"His campaign is really an emerging grass-roots campaign that had started already and was organizing even before the national campaign started," Baker said.
Along with the growing Florida team being added to the loose confederation of volunteer activists across the state — some of who are grumbling about the new emphasis on establishment political professionals — Cain recently hired respected former Iowa state Republican chairman Scott Grubbs to lead his effort there.
"We believe that Herman Cain's momentum from his win at the state convention last month is just a harbinger of things to come," said Goodman, one of Florida's most sought-after political consultants. "This is not like people are bummed out about Romney, they're just incredibly enthusiastic about Herman. ... He has the message and the sustainability to win."
Hillsborough County Republican chairwoman Deborah Cox-Roush on Tuesday resigned her position to join Cain's campaign as director of county chairs.

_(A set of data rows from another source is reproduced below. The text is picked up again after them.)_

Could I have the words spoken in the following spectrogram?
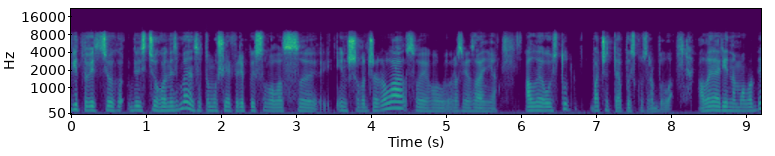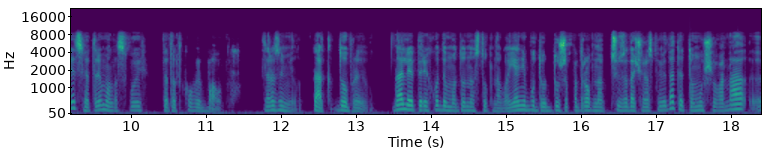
Відповідь цього, з цього не зміниться, тому що я переписувала з іншого джерела свого розв'язання. Але ось тут, бачите, описку зробила. Але Аріна молодець і отримала свій додатковий бал. Зрозуміло. Так, добре. Далі переходимо до наступного. Я не буду дуже подробно цю задачу розповідати, тому що вона е,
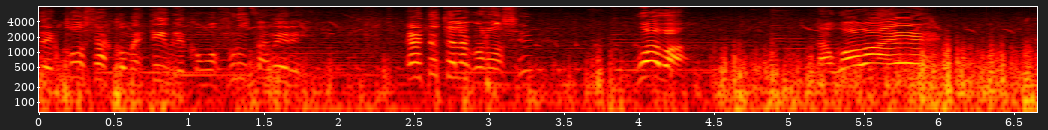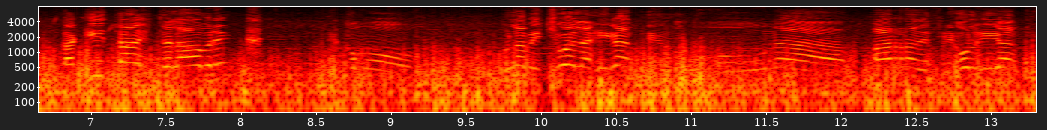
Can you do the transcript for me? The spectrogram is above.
De cosas comestibles, como fruta, mire. Esta usted la conoce, guava. La guava es, la quita y usted la abre, es como una bichuela gigante, o como una barra de frijol gigante.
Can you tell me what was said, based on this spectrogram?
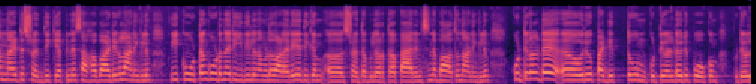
നന്നായിട്ട് ശ്രദ്ധിക്കുക. പിന്നെ സഹപാഠികളാണെങ്കിലും ഈ കൂട്ടം കൂടുന്ന രീതിയിൽ നമ്മൾ വളരെയധികം ശ്രദ്ധ പുലർത്തുക. പാരൻസിന്റെ ഭാഗത്തു നിന്നാണെങ്കിലും കുട്ടികളുടെ ഒരു പഠിത്തവും കുട്ടികളുടെ ഒരു പോക്കും കുട്ടികൾ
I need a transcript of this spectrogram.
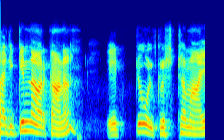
ഭജിക്കുന്നവർക്കാണ് ഏറ്റവും ഉത്കൃഷ്ടമായ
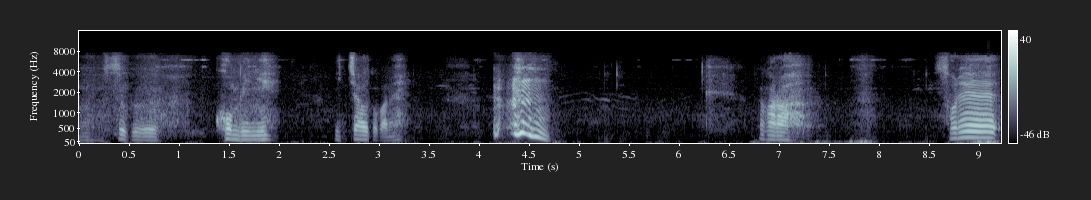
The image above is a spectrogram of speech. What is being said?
うん、すぐコンビニ行っちゃうとかね。だから、それ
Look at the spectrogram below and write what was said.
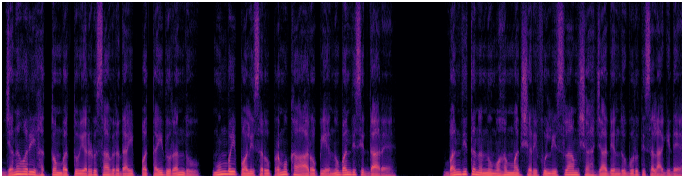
ಜನವರಿ ಹತ್ತೊಂಬತ್ತು ಎರಡು ಸಾವಿರದ ಇಪ್ಪತ್ತೈದರಂದು ಮುಂಬೈ ಪೊಲೀಸರು ಪ್ರಮುಖ ಆರೋಪಿಯನ್ನು ಬಂಧಿಸಿದ್ದಾರೆ. ಬಂಧಿತನನ್ನು ಮೊಹಮ್ಮದ್ ಶರೀಫುಲ್ ಇಸ್ಲಾಂ ಶಹಜಾದ್ ಎಂದು ಗುರುತಿಸಲಾಗಿದೆ.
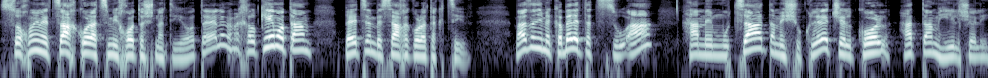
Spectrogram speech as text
סוכמים את סך כל הצמיחות השנתיות האלה ומחלקים אותם בעצם בסך הכל התקציב. ואז אני מקבל את התשואה הממוצעת המשוקללת של כל התמהיל שלי.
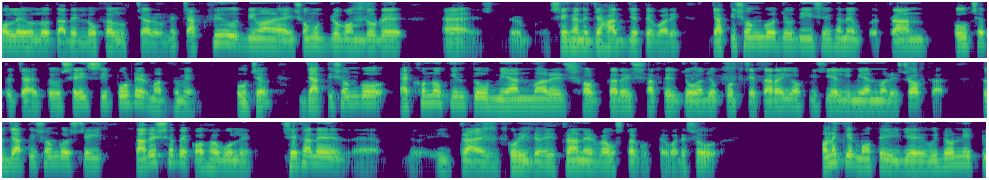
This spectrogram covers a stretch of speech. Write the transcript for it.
বলে হলো তাদের লোকাল উচ্চারণে। চাকফিউ বিমান, সমুদ্র বন্দরে সেখানে জাহাজ যেতে পারে। জাতিসংঘ যদি সেখানে ত্রাণ পৌঁছাতে চায়, তো সেই সিপোর্টের মাধ্যমে পৌঁছাক। জাতিসংঘ এখনও কিন্তু মিয়ানমারের সরকারের সাথে যোগাযোগ করছে, তারাই অফিসিয়ালি মিয়ানমারের সরকার। তো জাতিসংঘ সেই তাদের সাথে কথা বলে সেখানে এই ত্রাণের ব্যবস্থা করতে পারে। সো অনেকের মতেই যে we don't need to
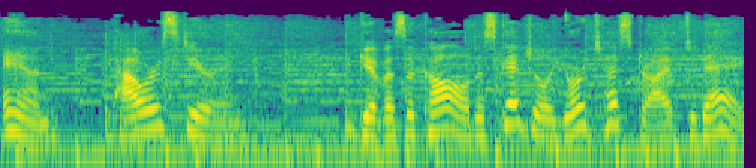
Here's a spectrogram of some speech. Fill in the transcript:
and power steering. Give us a call to schedule your test drive today.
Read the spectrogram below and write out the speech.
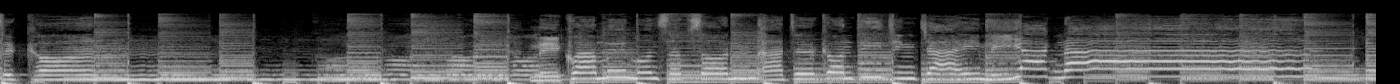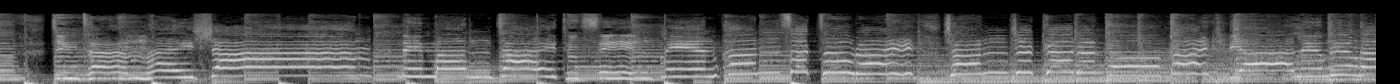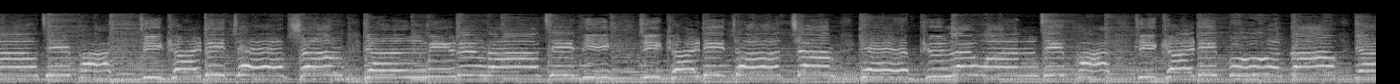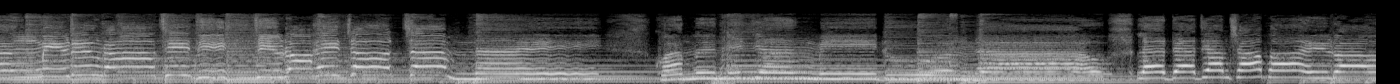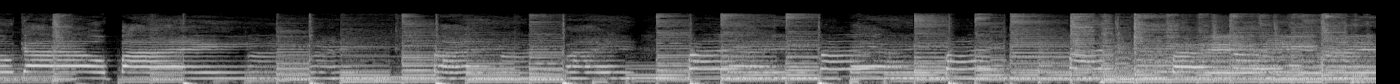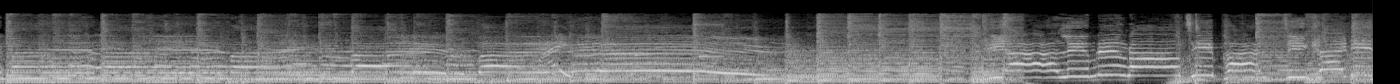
สักคนในความมืดมนสับสน อาจเจอคนที่จริงใจไม่ยากนะจึงทำให้ฉันได้มั่นใจทุกสิ่ง ช้ำยังมีเรื่องราวที่ดี ที่เคยได้จดจำเก็บคืนและวันที่ผ่าน ที่เคยได้ปวดร้าวยังมีเรื่องราวที่ดี ที่รอให้จดจำใน ความมืดมิดยังมีดวงดาว และแดดยามเช้าพาให้เราก้า 离开你。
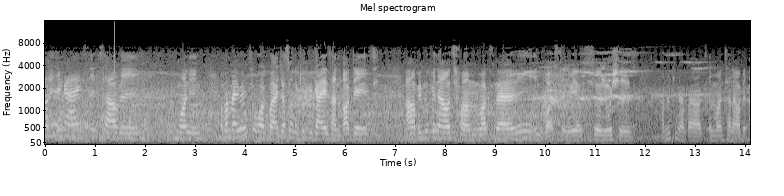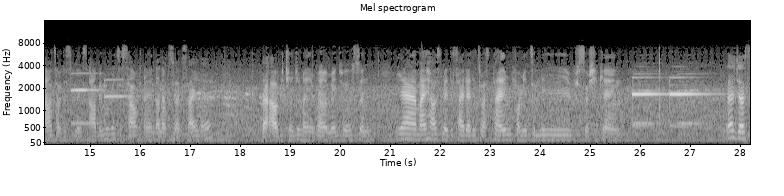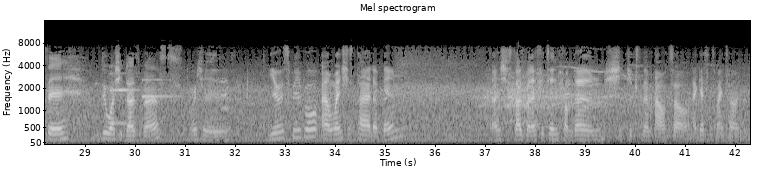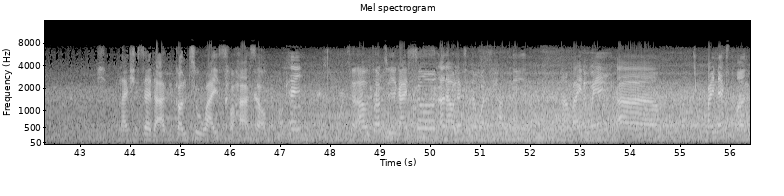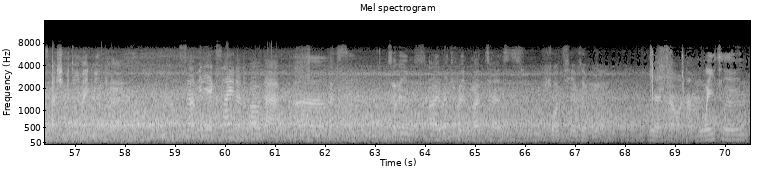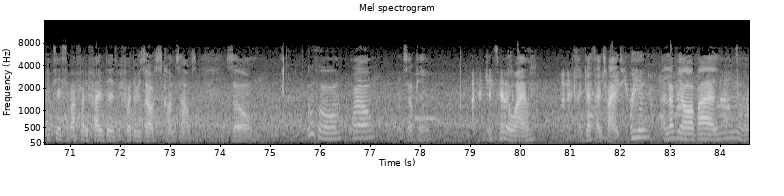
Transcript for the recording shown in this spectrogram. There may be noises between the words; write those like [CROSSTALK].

She joins an organizing team that includes Kamilah Prince of Tallahassee as director of coalitions, St. Petersburg insurance company executive Barbara Haselden as a director of 9/12 Patriots, Lou Marin of Orlando as a director of flat tax and tea party supporters, and Nancy Hayes of Miami Beach as volunteer coordinator.
Meanwhile, Perry is looking to re-boot his faltering campaign, which had been seen as the main threat to Romney until Perry faltered and Cain surged. On Tuesday, Perry proposed scrapping the nation's graduated income tax and replacing it with a 20 percent flat tax — a proposal echoing Cain's "9-9-9 plan" that includes a 9 percent personal income tax, a 9 percent national sales tax and a 9 percent tax on businesses.
Perry this week also added some veteran campaign consultants: pollster Tony Fabrizio and media consultant Nelson Warfield, who both worked on Scott's successful and often blisteringly negative 2010 Florida gubernatorial campaign.
Romney has a vast network of supporters and elite fundraisers developed over nearly six years of campaigning in Florida. On Tuesday, he touted the endorsements of 24 state legislators, adding to the 12 already on board.
"Mitt Romney has the strongest leadership team, the strongest finance team, and the strongest grass-roots organization of any of the presidential candidates in Florida," said Brett Doster, a senior adviser to the Romney campaign. "To date, we have announced key leaders from the Bush era who are experienced in (get-out-the-vote) operations as well as the support of Adam Putnam, Jeff Atwater, and 36 legislators, and we are just getting started. We are running a focused game plan and taking nothing for granted, but we are confident of victory in January."
Despite the establishment support for Romney, many conservative activists are skeptical of his conservative principles and have been looking for an alternative to the ostensible frontrunner.
"Over the past month or so, what I've heard from Romney supporters is not enthusiasm for Romney but enthusiasm for the hope of (Marco) Rubio being Romney's running mate," said Sarah Rumpf, a Republican consultant in Orlando who has been helping Cain, noting that Rubio has been firm that he will not run for vice president.
Shanahan suggested that while Romney's business experience is impressive, Cain's is more so, having risen from humble roots to become an successful executive at corporations including Pillsbury, Burger King, Godfather's, and as a director of the Federal Reserve Bank in Kansas City.
"Mr. Romney was an investor in business. Mr. Cain ran businesses. He grew them and ran them," Shanahan said.
Similar to recent Florida polls, a New York Times/CBS poll released Tuesday showed Cain leading nationally among likely Republican voters with 25 percent support, compared to 21 percent for Romney, 10 percent for former U.S. House Speaker Newt Gingrich, 8 percent for Texas Rep. Ron Paul and 6 percent for Texas Gov. Perry.
Adam C. Smith can be reached at firstname.lastname@example.org.